At Tuesday’s opening, Coast Guard Capt. Christine Cutter, the judge, and the prosecution and defense debated which questions to ask potential jurors, comprising officers and enlisted members, when juror selection takes place Wednesday. When that’s complete, the two sides will make their opening arguments and then try to make their cases.
On Nov. 14, 2014, Vice Adm. William Lee, commander of the Coast Guard Atlantic Area, referred Angulo's case to court-martial following an Oct. 16 hearing. The charges followed a three-month investigation by the Coast Guard Investigative Service, which completed its investigation in June 2014.
Courts-martial are rare in the Keys.
Key West Coast Guard Petty Officer 2nd Class Michael G. Gold, 40, was found guilty of assault consummated by battery and drunk and disorderly conduct and sentenced to 30 days restriction and 30 days hard labor without confinement back on Oct. 10, 2014, for violating Articles 128 and 134 of the Uniform Code of Military Justice.
Naval Air Station Key West spokeswoman Trice Denny said the most recent Navy courts-martial in Key West were set for 2013 but moved to Jacksonville.
One involved an NAS sailor accused of falsifying statements, assault, adultery and defying orders to remain on base.
The other involved a member of the Navy Munitions Command, a detachment housed at the naval station. That sailor was charged with three counts of disobeying orders for basically not showing up for work, Denny said.
“He was a pretty bad serial leaver,” she said.
According to Denny, there are several reasons a court-martial can be moved to another jurisdiction, including whether most of the witnesses are from another area.

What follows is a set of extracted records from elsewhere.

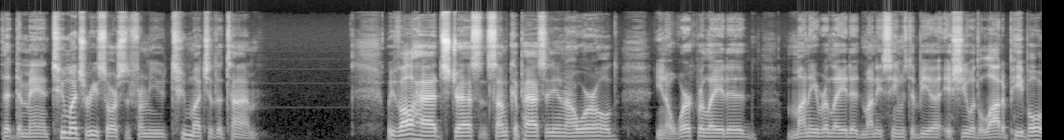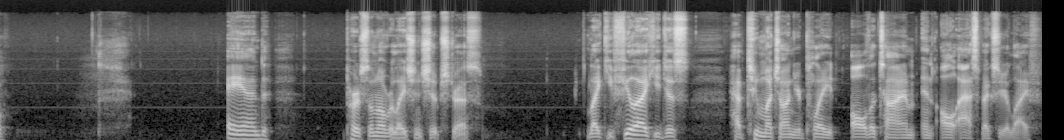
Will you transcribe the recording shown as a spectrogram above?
that demand too much resources from you too much of the time. We've all had stress in some capacity in our world, you know, work related, money related. Money seems to be an issue with a lot of people. And personal relationship stress. Like you feel like you just have too much on your plate all the time in all aspects of your life.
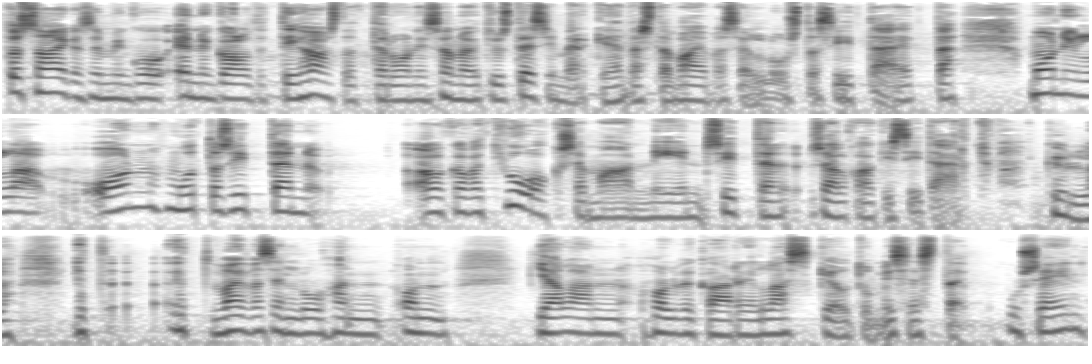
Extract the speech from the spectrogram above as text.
Tuossa aikaisemmin, kun ennen kuin aloitettiin haastattelua, niin sanoit just esimerkkinä tästä vaivaselluusta sitä, että monilla on, mutta sitten alkavat juoksemaan, niin sitten se alkaakin sitä ärtymään. Kyllä. Et, et vaivasen luuhan on jalan holvikaarin laskeutumisesta usein,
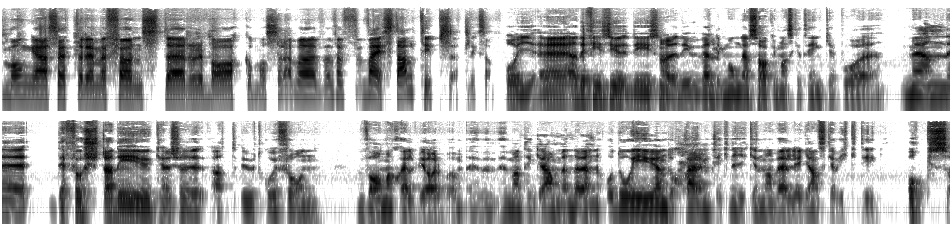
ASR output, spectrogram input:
Många sätter den med fönster bakom och sådär. Vad, vad, vad är stalltipset? Liksom? Oj, eh, det finns ju det är ju snarare det är väldigt många saker man ska tänka på. Men eh, det första det är ju kanske att utgå ifrån vad man själv gör, hur- eh, hur man tänker använda den. Och då är ju ändå skärmtekniken man väljer ganska viktig också.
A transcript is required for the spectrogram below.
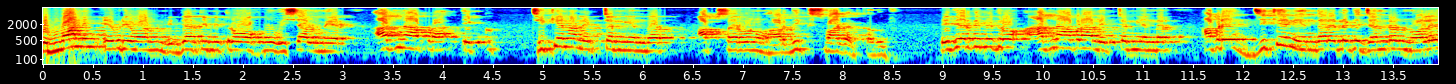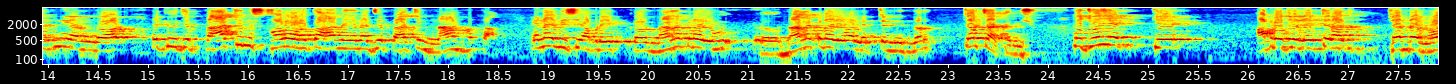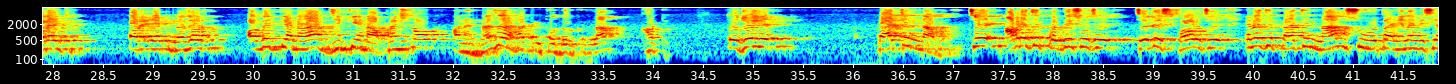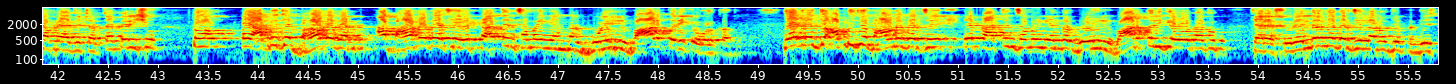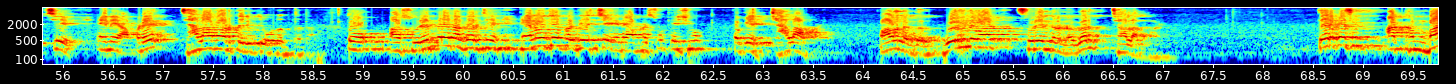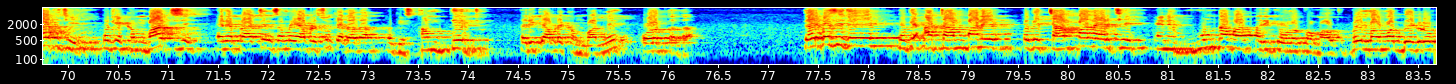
Good morning everyone વિદ્યાર્થી મિત્રો, હું વિશાલ મેર. આજના આપણા એક જીકેના લેક્ચરની અંદર આપ સર્વનું હાર્દિક સ્વાગત કરું છું. વિદ્યાર્થી મિત્રો, આજના આપણા લેક્ચરની અંદર આપણે જીકેની અંદર, એટલે કે જનરલ નોલેજની અંદર, એક જે પ્રાચીન સ્થળો હતા અને એના જે પ્રાચીન નામ હતા, એના વિશે આપણે એક નાનકડા એવું નાનકડા એવા લેક્ચરની અંદર ચર્ચા કરીશું. તો જોઈએ કે આપણો જે લેક્ચર આજ જનરલ નોલેજ પર એક નજર અગત્યના જીકેના પ્રશ્નો અને નજર હટી તો દુર્ઘટના ઘટી. તો જોઈએ, પ્રાચીન નામ જે આપણા જે પ્રદેશો છે, જે તે સ્થળ છે, એના જે પ્રાચીન નામ શું હતા, એના વિશે આપણે આજે ચર્ચા કરીશું. તો ભાઈ આપણું જે ભાવનગર, આ ભાવનગર છે એ પ્રાચીન સમયની અંદર ગોહિલવાડ તરીકે ઓળખાતું યાદ રાખજો, આપણું જે ભાવનગર છે એ પ્રાચીન સમયની અંદર ગોહિલવાડ તરીકે ઓળખાતું હતું. જ્યારે સુરેન્દ્રનગર જિલ્લાનો જે પ્રદેશ છે, એને આપણે ઝાલાવાડ તરીકે ઓળખતા હતા. તો આ સુરેન્દ્રનગર છે, એનો જે પ્રદેશ છે, એને આપણે શું કહીશું? તો કે ઝાલાવાડ. ભાવનગર, ગોહિલવાડ, સુરેન્દ્રનગર, ઝાલાવાડ. ત્યાર પછી આ ખંભાત છે, તો કે ખંભાત છે, એને પ્રાચીન સમયે આપણે શું કહેતા હતા? તો કે સ્તંભ તીર્થ તરીકે આપણે ખંભાતને ઓળખતા હતા. ત્યાર પછી જોઈએ, તો કે આ ચાંપાનેર, તો કે ચાંપાનેર છે, એને મુમદાબાદ તરીકે ઓળખવામાં આવતું. ભાઈ, મોહમ્મદ બેગડો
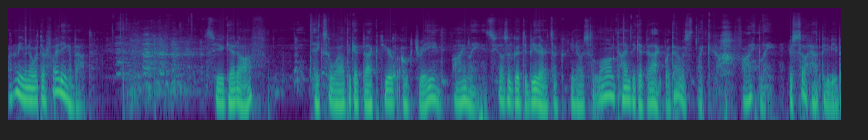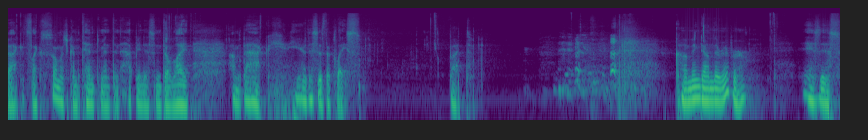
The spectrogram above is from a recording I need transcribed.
I don't even know what they're fighting about. so you get off. Takes a while to get back to your oak tree, and finally, it feels so good to be there. It's like you know, it's a long time to get back, but that was like, oh, finally, you're so happy to be back. It's like so much contentment and happiness and delight. I'm back here. This is the place. But coming down the river is this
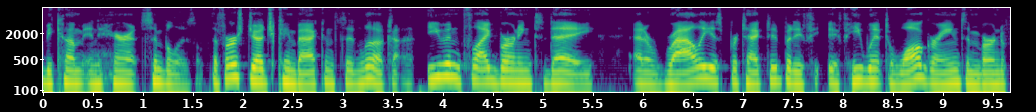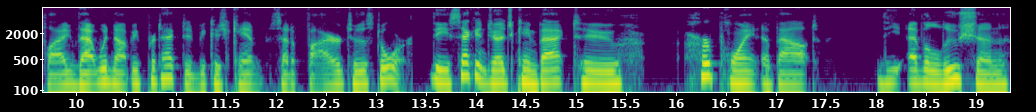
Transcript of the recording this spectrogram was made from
become inherent symbolism. The first judge came back and said, Look, uh, even flag burning today at a rally is protected, but if if he went to Walgreens and burned a flag, that would not be protected because you can't set a fire to a store. The second judge came back to her point about the evolution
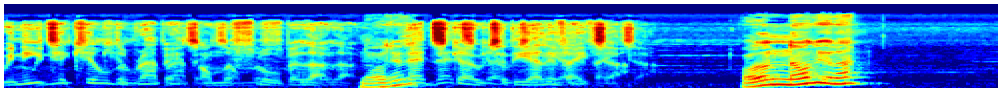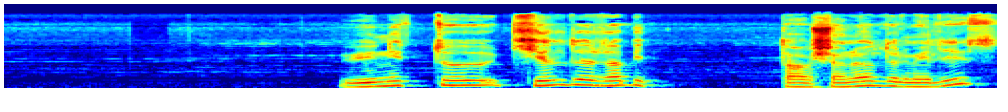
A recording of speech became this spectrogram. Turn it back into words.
We need to kill the rabbit on the floor below. Ne oluyor? Let's go to the elevator. Oğlum ne oluyor lan? We need to kill the rabbit. Tavşanı öldürmeliyiz.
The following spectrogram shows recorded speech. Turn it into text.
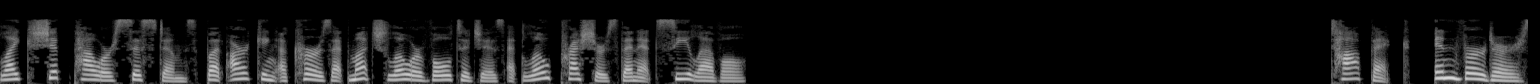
like ship power systems but arcing occurs at much lower voltages at low pressures than at sea level. Inverters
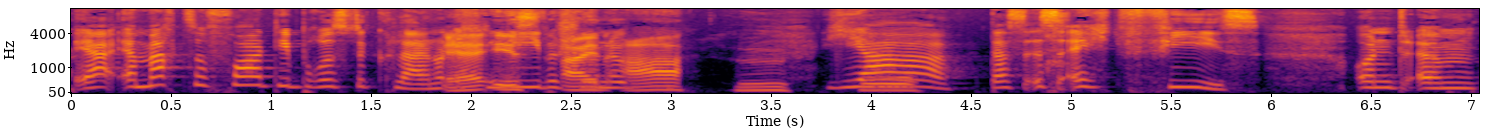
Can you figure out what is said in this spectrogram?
er, er macht sofort die Brüste klein. Und er ich liebe schöne. Ja, das ist echt fies. Und ähm,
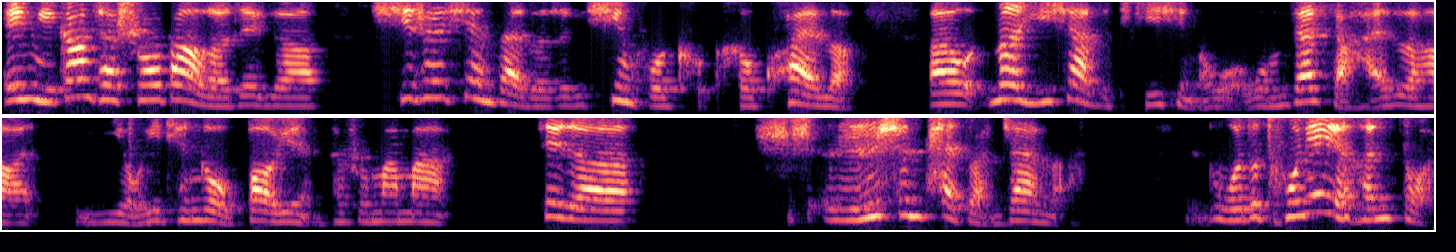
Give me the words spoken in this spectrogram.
哎，你刚才说到了这个牺牲现在的这个幸福和和快乐，呃，那一下子提醒了我，我们家小孩子哈，有一天跟我抱怨，他说：“妈妈，这个是人生太短暂了，我的童年也很短，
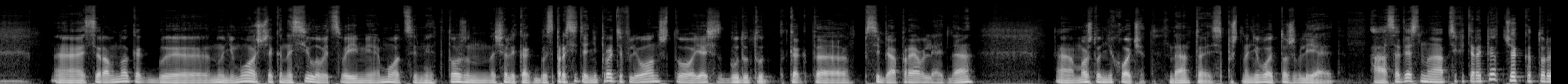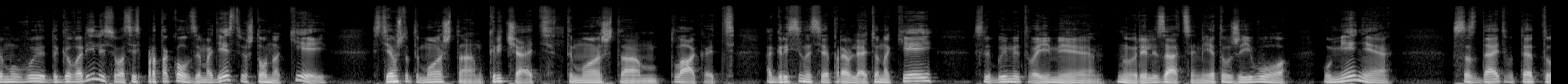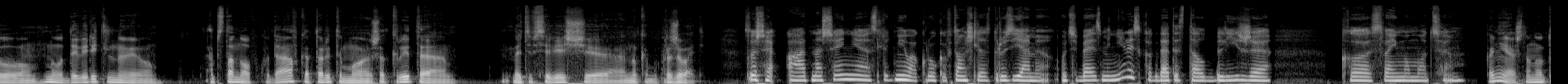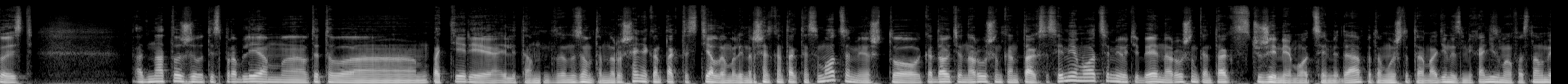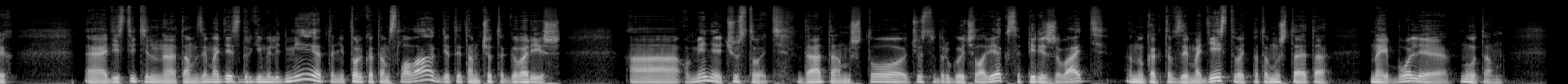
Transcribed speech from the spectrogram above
э, все равно как бы, ну, не можешь человека насиловать своими эмоциями. Ты должен вначале как бы спросить, а не против ли он, что я сейчас буду тут как-то себя проявлять, да? А, может, он не хочет, да, то есть, потому что на него это тоже влияет. А, соответственно, психотерапевт, человек, которому вы договорились, у вас есть протокол взаимодействия, что он окей, с тем, что ты можешь там кричать, ты можешь там плакать, агрессивно себя проявлять, он окей с любыми твоими, ну, реализациями. Это уже его умение создать вот эту, ну, доверительную обстановку, да, в которой ты можешь открыто эти все вещи, ну, как бы проживать. Слушай, а отношения с людьми вокруг, и в том числе с друзьями, у тебя изменились, когда ты стал ближе к своим эмоциям? Конечно, ну то есть Одна тоже вот из проблем э, вот этого э, потери или там, назовем там, нарушения контакта с телом или нарушения контакта с эмоциями, что когда у тебя нарушен контакт со своими эмоциями, у тебя и нарушен контакт с чужими эмоциями, да, потому что там один из механизмов основных э, действительно там взаимодействия с другими людьми, это не только там слова, где ты там что-то говоришь, а умение чувствовать, да, там, что чувствует другой человек, сопереживать ну, как-то взаимодействовать, потому что это наиболее, ну, там,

Angulo’s court-martial could last until Friday, Coast Guard Miami spokesman Lt. Cmdr. Gabe Somma said. If convicted, Angulo would be sentenced immediately.